Our guides make every effort to ensure your climb is safe, successful, and as enjoyable as possible. If you have a positive experience, gratuities are an excellent way to show your appreciation. Amounts are at your discretion and should be based on your level of satisfaction and ability. The suggested amount is $250, with a general recommended range of $200 to $300. These amounts cover all guides on your program and are shared equally. Any contribution to the guides’ tip pool can go directly to the lead guide on your program and will be appreciated by the entire team. If you tip by check, please make it out to the lead guide by name. Please do not make the check out to Alpine Ascents
Alpine Rescue Insurance
In many European countries, climbers must pay for any rescue situation they are involved in. If helicopters are required, which is typical in the Alps, the bill can be very expensive. For this reason, climbers should consider purchasing mountain rescue insurance. We recommend the Austrian Alpine Club – British sector membership, which includes rescue insurance, or REGA of Switzerland. Global Rescue is another good option. Both must be purchased in advance of the trip start date.
On the Mountain
Recent summers have been unseasonably warm in the European Alps. This has led to increased hazards in the mountains. Typically, this happens when there are long stretches of significant warming with a high freezing level. During these times, we often see increased rock fall, icefall, and other mountain hazards. Our guide team is privy to the situation and monitors conditions daily. We also coordinate and work directly with many other guide services and guide bureau offices in the Alps. When mountain hazards increase, the guide team is ready to adjust plans to an alternative mountain if required. Please be aware of this possibility.
Alpine Club Membership
If you are a member of an Alpine Club (American Alpine Club, British Alpine Club, etc.) we encourage you to bring your alpine club membership card as some huts offer discounts for members. www.americanalpineclub.org
Leave No Trace
Alpine Ascents International practices Leave No Trace principles on all expeditions. We believe that given the proper information most people will do all they can to help protect and maintain the environment. Before your climb, please become familiar with Leave No Trace:
Climbing in the Alps
Many of our climbers are accustomed to carrying heavy (50+ lbs.) packs while climbing in wilderness areas in the United States. Because of the accessibility of the climbs and greater infrastructure in the European Alps, we climb with smaller and much lighter packs. Please follow the recommendations in your Gear List and bring a pack of appropriate size. You will be glad to save the weight!

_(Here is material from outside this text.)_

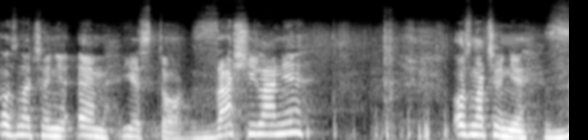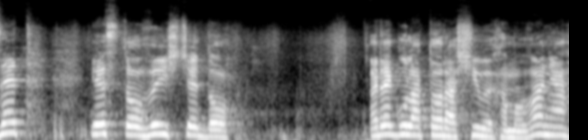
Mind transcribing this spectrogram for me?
Oznaczenie M jest to zasilanie. Oznaczenie Z jest to wyjście do regulatora siły hamowania.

Along with lighter packs, the accessibility of this region also leads to greater use than what some of our climbers may be accustomed to. There will likely be many other climbers on the route at the same time. Your guides will instruct you in passing other parties or letting them pass as appropriate. In these interactions, we aim to be respectful and courteous to all others climbers we encounter.
Other things to know
You will need a European outlet adapter for your electronics.
Because we will be spending time in town, consider bringing “street clothes” in which you feel comfortable dining and walking around town. Luggage with items you are not bringing on the mountain can be kept at our hotel in a secure storage area. We do recommend locks for your luggage.
Both Dylan and Jonathan (also Lee and Eric) immediately make you feel comfortable and you trust them and their decisions right away. Their personalities are unmatchable and it made the trip unforgettable with laughing, nicknames, and games along with the climbing.